BEGIN DATA TO EXAMINE

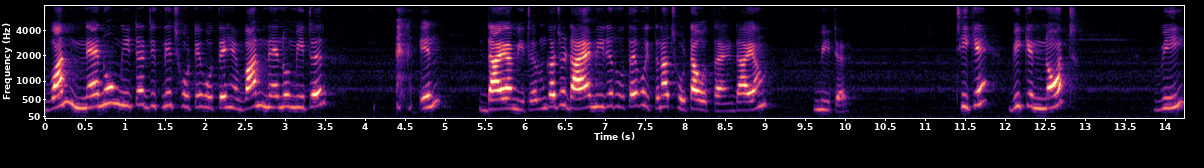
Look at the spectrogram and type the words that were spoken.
वन नैनोमीटर जितने छोटे होते हैं वन नैनोमीटर इन डायामीटर उनका जो डायामीटर होता है वो इतना छोटा होता है डायामीटर ठीक है? We can not we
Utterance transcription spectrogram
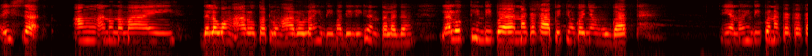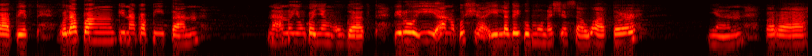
Ay sa, ang ano na may dalawang araw, tatlong araw lang hindi madiligan talagang, lalo't hindi pa nakakapit yung kanyang ugat. Ayan o, hindi pa nakakakapit. Wala pang kinakapitan na ano yung kanyang ugat. Pero i-ano ko siya, ilagay ko muna siya sa water. Yan, para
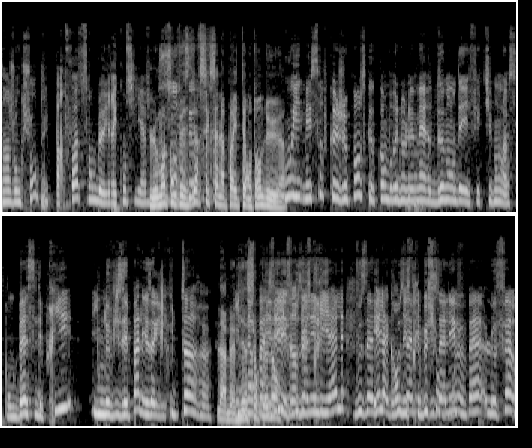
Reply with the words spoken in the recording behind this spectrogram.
injonctions qui parfois semblent irréconciliables. Le moins qu'on puisse dire, c'est que ça n'a pas été entendu. Hein. Oui, mais sauf que je pense que quand Bruno Le Maire demandait effectivement à ce qu'on baisse les prix, il ne visait pas les agriculteurs. il n'a pas visé les industriels vous allez, et la grande distribution. Vous allez le faire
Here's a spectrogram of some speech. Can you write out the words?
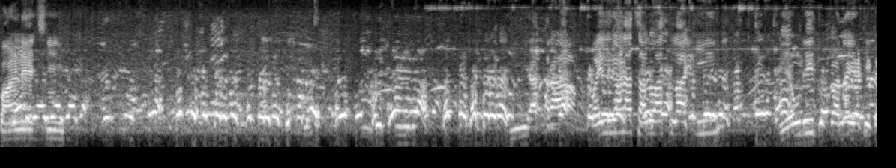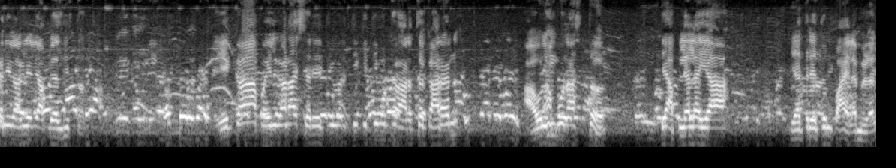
पाळण्याची. यात्रा बैलगाडा चालू असला की एवढी दुकानं या ठिकाणी लागलेली आपल्याला दिसतात. एका बैलगाडा शर्यतीवरती किती मोठं अर्थकारण अवलंबून असतं ते आपल्याला या यात्रेतून पाहायला मिळेल.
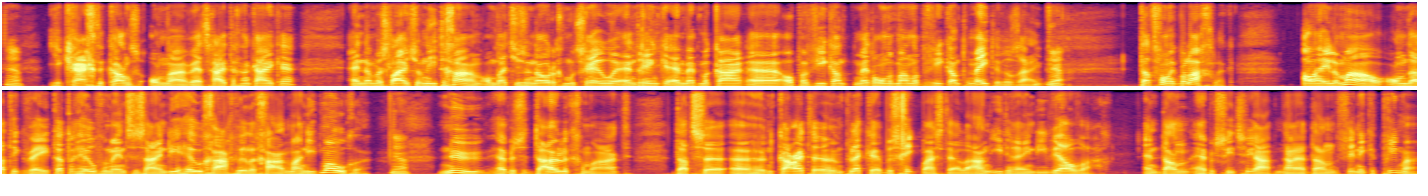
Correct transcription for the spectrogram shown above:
Ja. Je krijgt de kans om naar een wedstrijd te gaan kijken. En dan besluit je om niet te gaan, omdat je zo nodig moet schreeuwen en drinken en met elkaar uh, op een vierkant, met honderd man op een vierkante meter wil zijn. Ja. Dat vond ik belachelijk. Al helemaal omdat ik weet dat er heel veel mensen zijn die heel graag willen gaan, maar niet mogen. Ja. Nu hebben ze duidelijk gemaakt dat ze uh, hun kaarten, hun plekken beschikbaar stellen aan iedereen die wel was. En dan heb ik zoiets van, ja, nou ja, dan vind ik het prima.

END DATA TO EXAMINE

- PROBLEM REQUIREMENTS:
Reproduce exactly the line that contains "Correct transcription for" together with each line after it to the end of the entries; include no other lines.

- WRITTEN ANSWER:
Correct transcription for the spectrogram shown above:
Ja. Je krijgt de kans om naar een wedstrijd te gaan kijken. En dan besluit je om niet te gaan, omdat je zo nodig moet schreeuwen en drinken en met elkaar uh, op een vierkant, met honderd man op een vierkante meter wil zijn. Ja. Dat vond ik belachelijk. Al helemaal omdat ik weet dat er heel veel mensen zijn die heel graag willen gaan, maar niet mogen. Ja. Nu hebben ze duidelijk gemaakt dat ze uh, hun kaarten, hun plekken beschikbaar stellen aan iedereen die wel was. En dan heb ik zoiets van, ja, nou ja, dan vind ik het prima.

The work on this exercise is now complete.